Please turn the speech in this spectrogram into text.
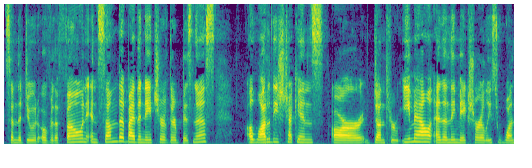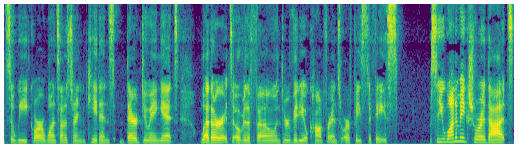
some that do it over the phone, and some that by the nature of their business, a lot of these check ins are done through email, and then they make sure at least once a week or once on a certain cadence they're doing it, whether it's over the phone, through video conference, or face to face. So you want to make sure that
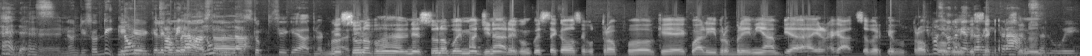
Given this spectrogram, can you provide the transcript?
Fedez. Eh, non ti so di che, Non che, che le combinava sta, nulla. sto psichiatra qua. Nessuno, può, nessuno può immaginare con queste cose purtroppo che quali problemi abbia il ragazzo perché purtroppo Tipo, secondo con me andava queste in cose trance non... lui.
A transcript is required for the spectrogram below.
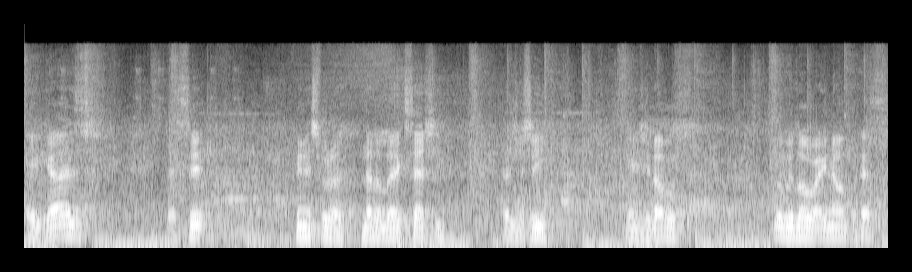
Hey guys, that's it. Finished with another leg session. As you see, energy levels a little bit low right now, but that's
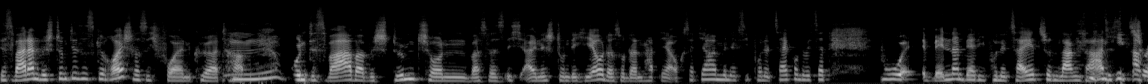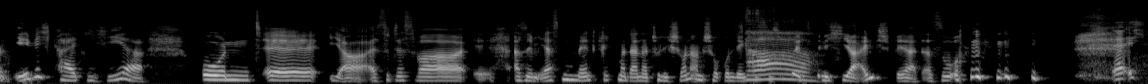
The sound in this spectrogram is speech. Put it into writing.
das war dann bestimmt dieses Geräusch, was ich vorhin gehört habe. Mhm. Und das war aber bestimmt schon, was weiß ich, eine Stunde her oder so. Dann hat er auch gesagt, ja, wenn jetzt die Polizei kommt, habe ich gesagt, du, wenn, dann wäre die Polizei jetzt schon lang da. Das ist Ja. schon Ewigkeiten her. Und äh, ja, also das war, äh, also im ersten Moment kriegt man dann natürlich schon einen Schock und denkt, sich so, Ja. jetzt bin ich hier eingesperrt. Also Ja, ich,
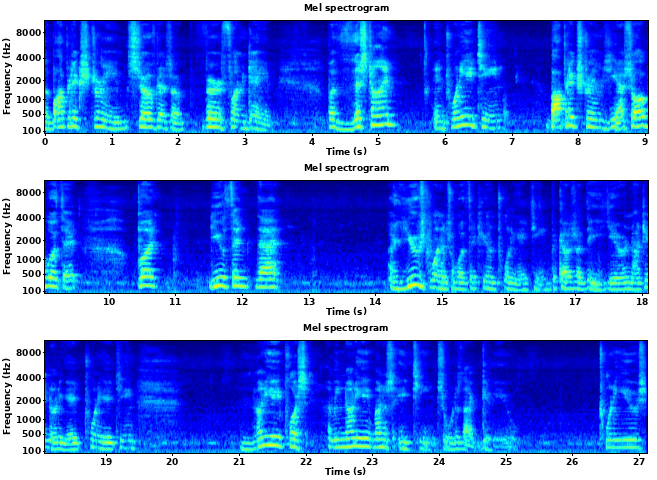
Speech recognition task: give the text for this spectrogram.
the Bop It Extreme served as a very fun game. But this time, in 2018, Bop It Extremes, yes, are worth it. But do you think that a used one is worth it here in 2018 because of the year 1998, 2018? 98 plus, I mean 98 minus 18, so what does that give you? 20 years?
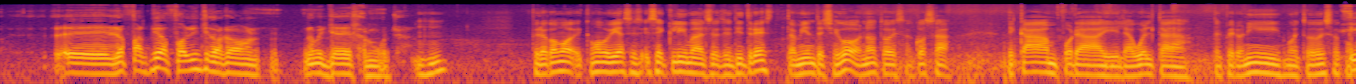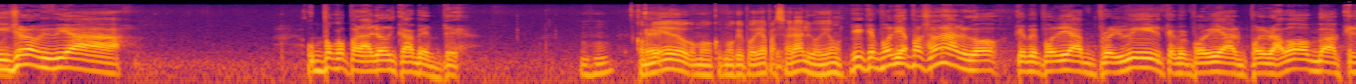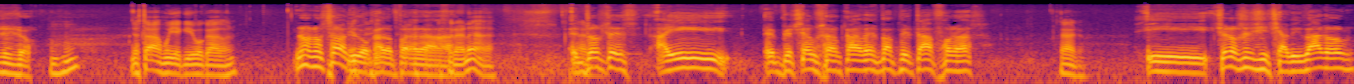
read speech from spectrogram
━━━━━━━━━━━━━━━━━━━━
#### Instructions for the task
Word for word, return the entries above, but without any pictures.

#### Solution for this problem
Please turn the speech in this spectrogram into text.
some that do it over the phone, and some that by the nature of their business, a lot of these check ins are done through email, and then they make sure at least once a week or once on a certain cadence they're doing it, whether it's over the phone, through video conference, or face to face. So you want to make sure that
Given this spectrogram, can you provide the transcript?
Fedez. Eh, non ti so di che, Non che, che le combinava sta, nulla. sto psichiatra qua. Nessuno, può, nessuno può immaginare con queste cose purtroppo che quali problemi abbia il ragazzo perché purtroppo Tipo, secondo con me andava queste in cose trance non... lui.
A transcript is required for the spectrogram below.
Hey guys, that's it. Finished with another leg session. As you see, energy levels a little bit low right now, but that's
The sound in this spectrogram is speech. Put it into writing.
das war dann bestimmt dieses Geräusch, was ich vorhin gehört habe. Mhm. Und das war aber bestimmt schon, was weiß ich, eine Stunde her oder so. Dann hat er auch gesagt, ja, wenn jetzt die Polizei kommt, habe ich gesagt, du, wenn, dann wäre die Polizei jetzt schon lang da. Das ist Ja. schon Ewigkeiten her. Und äh, ja, also das war, äh, also im ersten Moment kriegt man dann natürlich schon einen Schock und denkt, sich so, Ja. jetzt bin ich hier eingesperrt. Also Ja, ich,
Speech recognition task: give the text for this spectrogram.
the Bop It Extreme served as a very fun game. But this time, in 2018, Bop It Extremes, yes, are worth it. But do you think that a used one is worth it here in 2018 because of the year 1998, 2018? 98 plus, I mean 98 minus 18, so what does that give you? 20 years?
read speech from spectrogram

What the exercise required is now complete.